Ultrasound. Duplex ultrasound is diagnostic for most dvt's except in the iliac or vena cava where a ct venogram is diagnostic. Symptoms include leg pain and swelling.
Ultrasound. The clinical findings in a patient with deep venous thrombosis consist primarily of swelling. Swelling is typically constant but the other signs are variable. If you have a concern you should have an ultrasound to look for the deep venous thrombosis.
Ultrasound. If you have a history and physical examination that is strongly suggestive of a dvt, a high d-dimer blood test, and an ultrasound that shows lack of compressibility in a vein, you have a dvt.
Pain. Pain and swelling are symptoms. Need to be checked very soon. Ultrasound is needed.
Tricky sometimes.
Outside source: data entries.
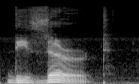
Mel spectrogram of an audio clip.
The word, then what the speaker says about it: dessert: Por esa razón debes de aprenderte que se escribe con dos S's y también el acento recae en la segunda sílaba. Así como el postre es nuestra segunda comida, también aquí el acento recae en la segunda sílaba. Repite conmigo. Dessert. Dessert. Acá, en cambio, desierto lleva solo una S y el acento recae en la primera sílaba.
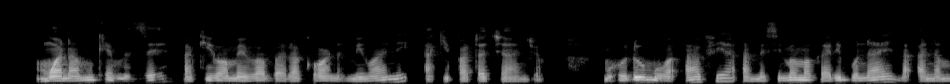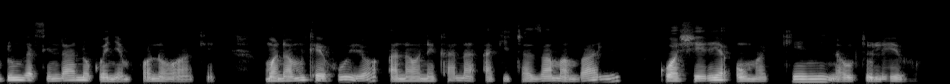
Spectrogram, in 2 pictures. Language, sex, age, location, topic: Swahili, male, 25-35, Kisii, health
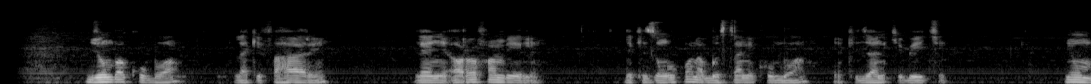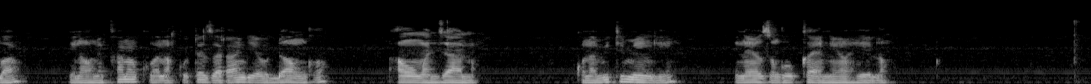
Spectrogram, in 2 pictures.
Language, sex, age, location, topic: Swahili, male, 25-35, Nairobi, finance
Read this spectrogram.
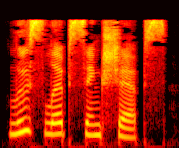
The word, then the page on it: loose lips sink ships: American English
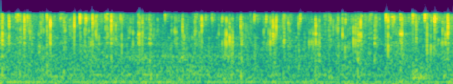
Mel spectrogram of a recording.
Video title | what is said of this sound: Colour with me in Rita Berman's 'Mein Herbst Spaziergang' - Pumpkin patch page | shake it until you hear the the ball bearing in there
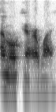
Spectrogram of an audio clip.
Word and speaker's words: Mokry: Mockry, but Yeah. this is just Mokry. So Yeah, without the okay.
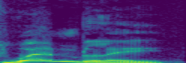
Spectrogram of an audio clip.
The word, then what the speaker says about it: Wembley: You add an extra syllable. Wembley. – I never said Wembley. Wembley. – You said Wembley. – Wembley. – You said Wembley, and you know it. It's Wembley, and you always put an extra syllable.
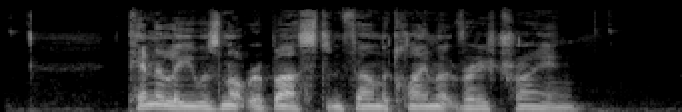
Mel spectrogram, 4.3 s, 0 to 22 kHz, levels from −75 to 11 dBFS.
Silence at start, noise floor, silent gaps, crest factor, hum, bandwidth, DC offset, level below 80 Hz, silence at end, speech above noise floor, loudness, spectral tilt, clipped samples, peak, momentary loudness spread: 0.15 s; -53 dBFS; none; 18 dB; none; 16 kHz; under 0.1%; -50 dBFS; 0.65 s; 34 dB; -19 LUFS; -4.5 dB/octave; under 0.1%; -2 dBFS; 12 LU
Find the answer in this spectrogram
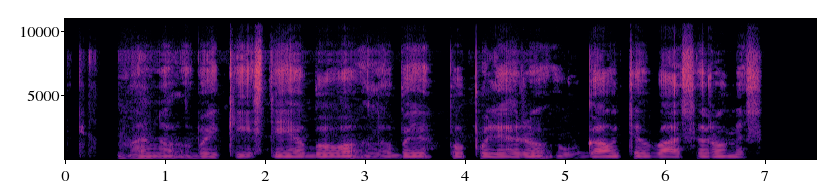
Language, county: Lithuanian, Alytus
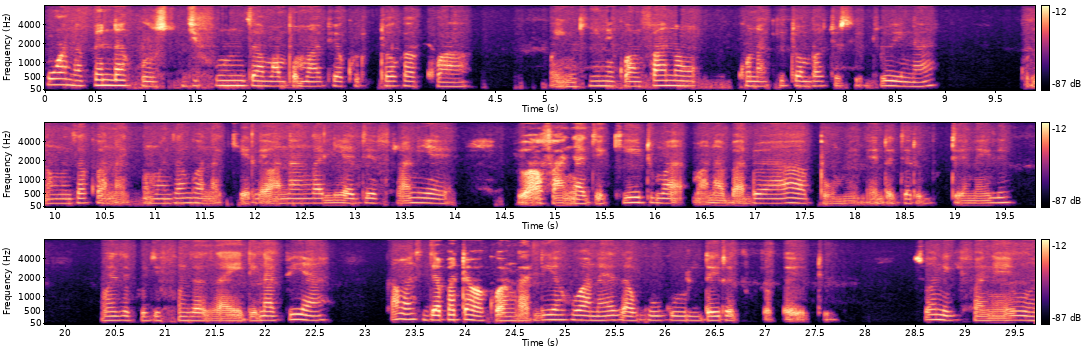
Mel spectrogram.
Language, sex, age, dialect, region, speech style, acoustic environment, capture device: Swahili, female, 18-24, Kenya - Nairobi Sheng-influenced, Kenya, anxious, people talking, desktop / Linux / Chrome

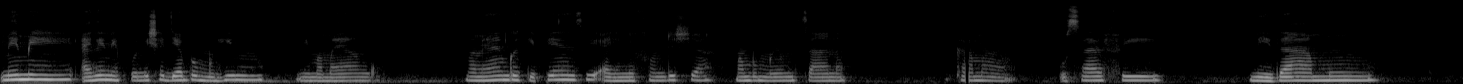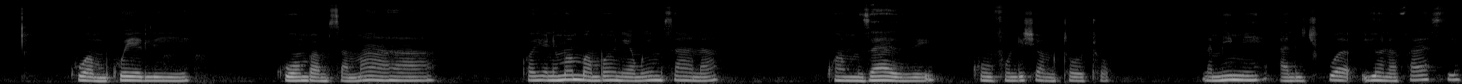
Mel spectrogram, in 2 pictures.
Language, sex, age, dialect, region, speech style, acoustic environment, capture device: Swahili, female, 18-24, Kenya - Nairobi Sheng-influenced, Kenya, happy; relaxed; nervous; excited; focused, silence; nature, mobile / Linux / Chrome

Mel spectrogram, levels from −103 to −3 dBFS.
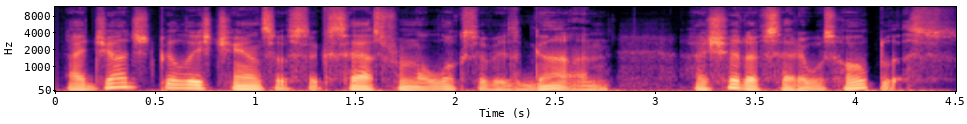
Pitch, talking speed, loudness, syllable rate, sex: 105 Hz, 265 wpm, -17 LUFS, 6.6 syllables/s, male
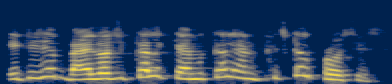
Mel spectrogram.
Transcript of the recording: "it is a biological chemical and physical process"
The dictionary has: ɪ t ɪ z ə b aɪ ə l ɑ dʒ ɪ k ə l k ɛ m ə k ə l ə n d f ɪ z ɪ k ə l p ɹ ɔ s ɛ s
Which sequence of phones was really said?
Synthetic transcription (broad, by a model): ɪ t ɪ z ə b aɪ ə l ɑ dʒ ɪ k ə l k ɛ m ə k ə l ə n d p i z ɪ k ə l p ɹ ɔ s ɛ s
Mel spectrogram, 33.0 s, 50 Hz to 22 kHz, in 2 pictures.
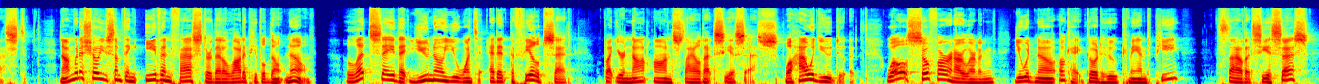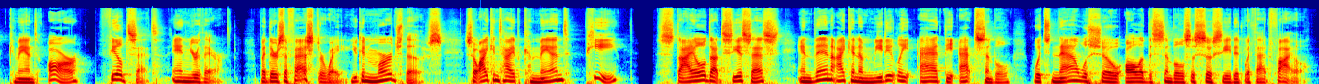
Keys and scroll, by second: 13.4 super+p, 15.9 Return, 16.8 super+r, 23.9 super+p, 28.6 shift+2.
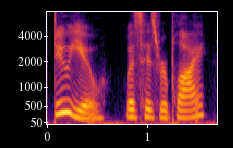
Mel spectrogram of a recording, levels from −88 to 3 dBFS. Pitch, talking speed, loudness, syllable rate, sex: 215 Hz, 175 wpm, -15 LUFS, 4.3 syllables/s, female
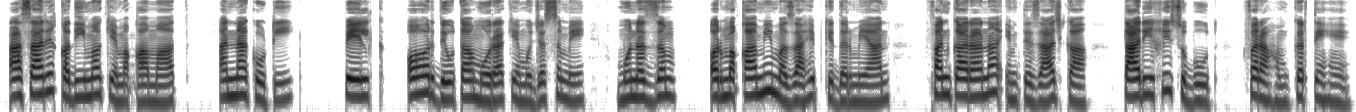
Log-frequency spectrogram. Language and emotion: Urdu, neutral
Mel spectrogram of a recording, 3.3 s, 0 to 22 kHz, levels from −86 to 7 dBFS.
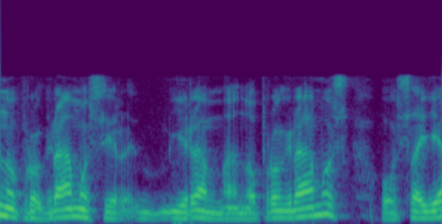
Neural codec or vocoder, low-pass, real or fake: none; 5.4 kHz; real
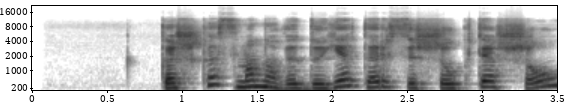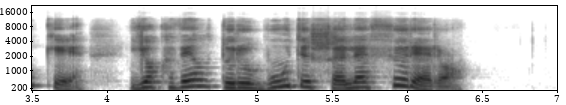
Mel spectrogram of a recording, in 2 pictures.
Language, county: Lithuanian, Šiauliai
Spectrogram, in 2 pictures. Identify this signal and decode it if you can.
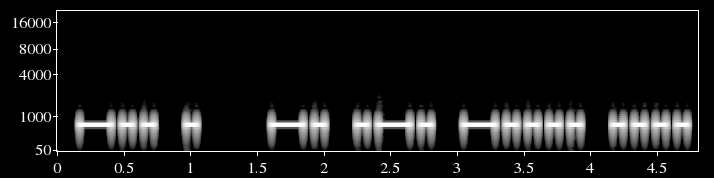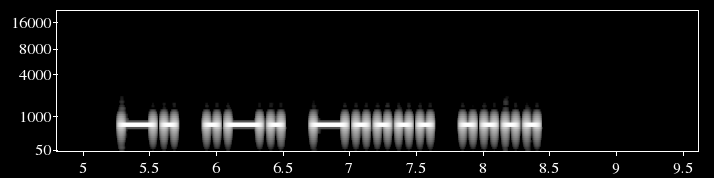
Morse code, heard as a keyed tone, about 15 wpm, 700 Hz. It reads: DE NR6H NR6H
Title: SOTA QSO Practice 15wpm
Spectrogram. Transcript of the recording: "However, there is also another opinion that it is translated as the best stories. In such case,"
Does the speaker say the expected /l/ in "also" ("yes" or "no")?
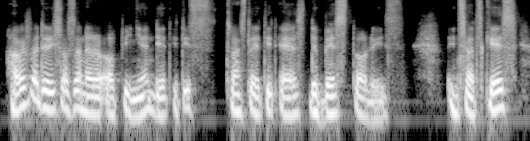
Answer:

Achy pain and swelling, particularly in the calf/ankle, are the classic symptoms, but many patient actually have no symptoms. Also, if it's both legs, it's probably not dvt. A leg that turns white or blue/purple is an emergency. The first symptoms for some people will actually be chest pain, cough, fast heartbeat and/or shortness of breath from clots going to the lung which is also an emergency.